Projects are assigned, executed, and completed daily in the working world. As a result, in education, teachers are now designing project-based learning activities based on real world situations that challenge students to approach and achieve success in different ways. The goal is to help prepare them for the tasks and responsibilities that are likely to drive their workplace routines in the future. The Buck Institute for Education has defined several “project” elements that every teacher should adopt when implementing project-based learning activities. These elements are intended to help students achieve a “gold standard” and three of them are described below.
1. Student Learning Goals
Before designing a project-based learning opportunity for their students, teachers should first determine what skills and knowledge they hope will be learned or developed as a result of the activity. In other words, the project must be grounded in relevant and meaningful learning goals. For greatest impact and value, projects should support the development of skills vital to the 21st century, such as flexibility and adaptability. When projects are implemented successfully, students learn how to apply their newfound knowledge and skills to think critically, solve real-world problems, and answer difficult questions. Twenty-first century skills also include collaboration, creativity, teamwork, and problem-solving. As educators, we should be asking ourselves what skills do our projects focus on and what are the desired outcomes? Will students be able to apply this knowledge in the real-world?
2. The Authentic Challenge
The next step in the project creation process is to create a challenging problem or question that is both “authentic” and will allow the activities’ learning goals to be achieved. It is important that the challenge or problem be realistic and motivate students to seek solutions. An authentic project is one that relates to student identities, concerns and interests. For example, a student who is concerned about deforestation would find passion in an assignment which seeks to mitigate the consequences of this environmental issue. Through inquiry and self-reflection, students will use different resources to find and apply information to solve real world problems. Students should also be given the proper tools to find solutions. This includes technologies, such as student devices and interactive technologies, as well as any necessary instructional resources, materials, or equipment. By considering these elements, educators can ensure student will be up for the challenge and as a result, take ownership of their project.
3. Reflection and Improvement
Lastly, student “voice and choice” is extremely important during the creation process.
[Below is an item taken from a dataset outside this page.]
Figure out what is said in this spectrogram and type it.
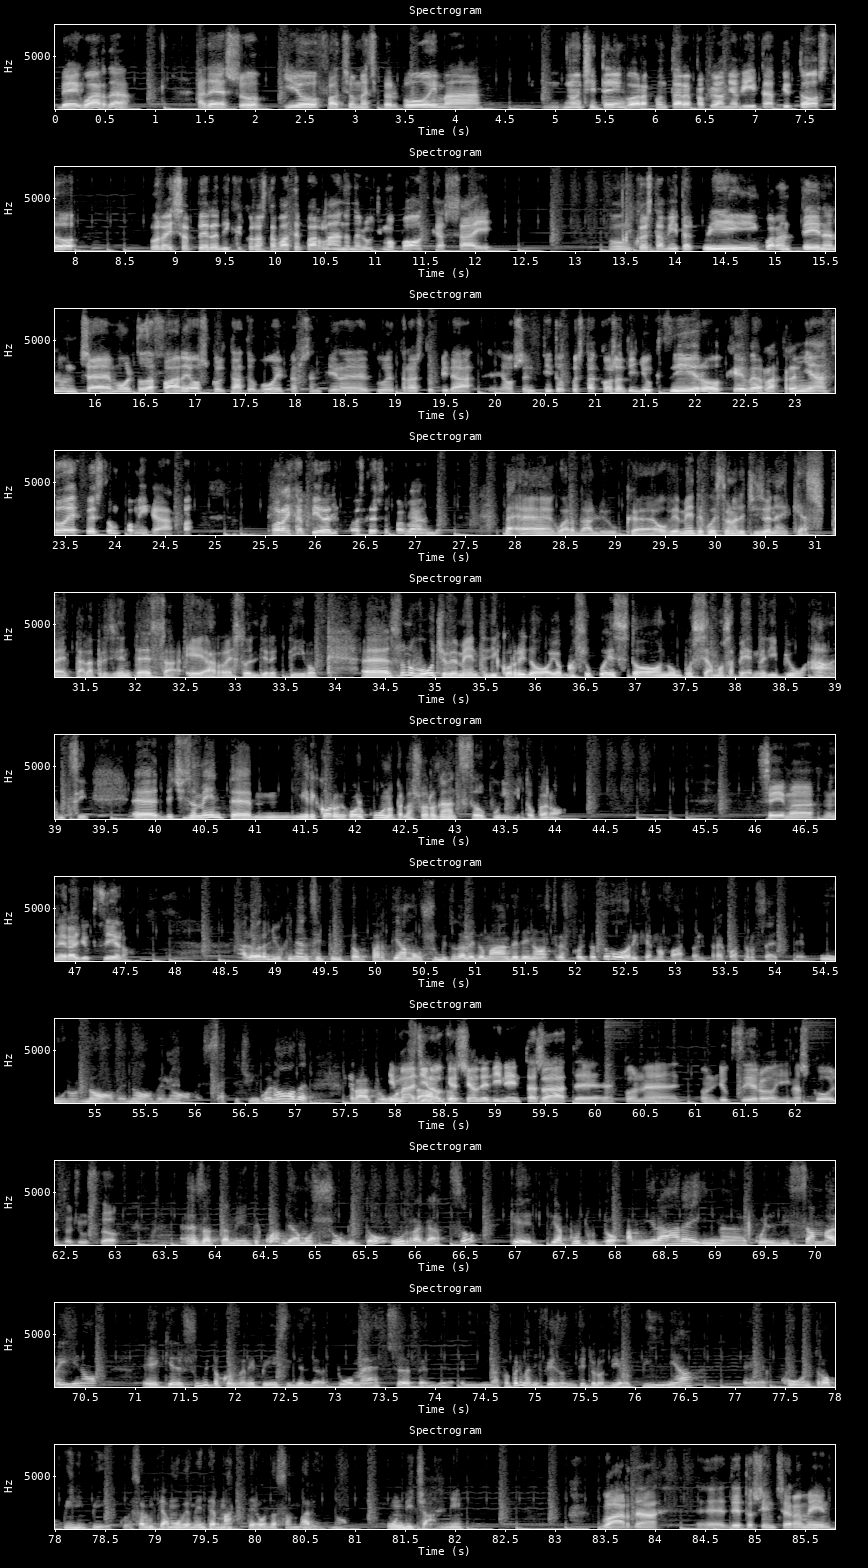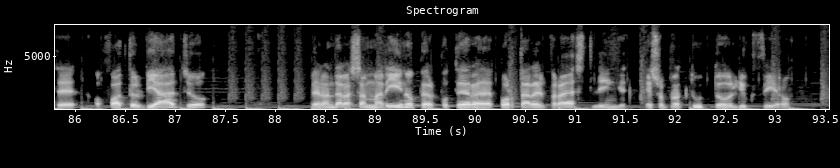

Once the students have completed their inquiry and reflection activities, the project should encourage them to create unique solutions to the problem. As they work to finalize the result, students should have the opportunity to revise their work based on both peer and teacher feedback. “Reflection can occur informally, as part of classroom culture and dialogue, but should also be an explicit part of the project process. Formative assessments, discussions at key checkpoints, and public presentations of completed work should all be scheduled.” (Buck Institute for Education, 2018) To motivate them, the last touch of the “gold standard” is provide an authentic audience to showcase the final results. The final step should be one of improvement where students can reflect on and decide how they will better execute future projects, while the teacher looks to improve their project-based learning materials.
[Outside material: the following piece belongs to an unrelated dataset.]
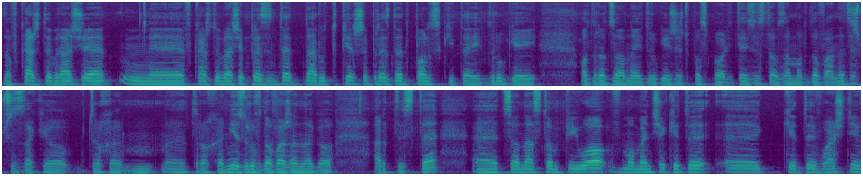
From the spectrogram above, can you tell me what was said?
No w każdym razie, mm, e, w każdym razie prezydent Narut, pierwszy prezydent Polski tej drugiej odrodzonej II Rzeczpospolitej został zamordowany też przez takiego trochę, e, trochę niezrównoważonego artystę, e, co nastąpiło w momencie, kiedy, e, kiedy właśnie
ELB Education is Here to Help
As a teacher, it can be a daunting and challenging task to create a project-based learning activity. Ironically, the whole process of creating a project-based activity is a project in and of itself. As teachers attempt to achieve this “gold standard’, they are often limited by the tools and resources available to them. Students need different tools and resources at their disposal to create unique solutions to these challenging questions. Students also require flexible learning environments to enhance collaboration, creativity and teamwork. At ELB, we support the creation of classrooms that offer the elements of flexibility required in project-based learning. From technology to furniture to training, ELB Education offers the solutions, knowledge, and expertise necessary for success.
Prowise interactive flat panels and Chromebooks enable students to conduct research and find solutions to difficult challenges. The panel’s integrated PC module gives students and teachers direct access to the internet in order to find the information they need for informed decision-making. Additionally, students can seamlessly upload presentations or documents from their student devices for peer or teacher review. Prowise Presenter, a free cloud-based software, allows teachers to give students feedback in real time during the creation process as well as create final presentations. Flexible furniture also enables students to work collaboratively and independently. In under a minute, students should be able to create personalized and collaborative learning spaces that support all phases of the project. The possibilities are endless.
Project-based learning is most effective when teachers and students are working within a flexible and diverse learning space. The sad reality, however, is that many teachers find themselves in a situation where their options are limited, when the fix is just a few simple steps away. ELB Education is ready to bring you closer to this ideal learning space where project-based opportunities come to life!
Click here to discover our range of Flexible Learning Spaces.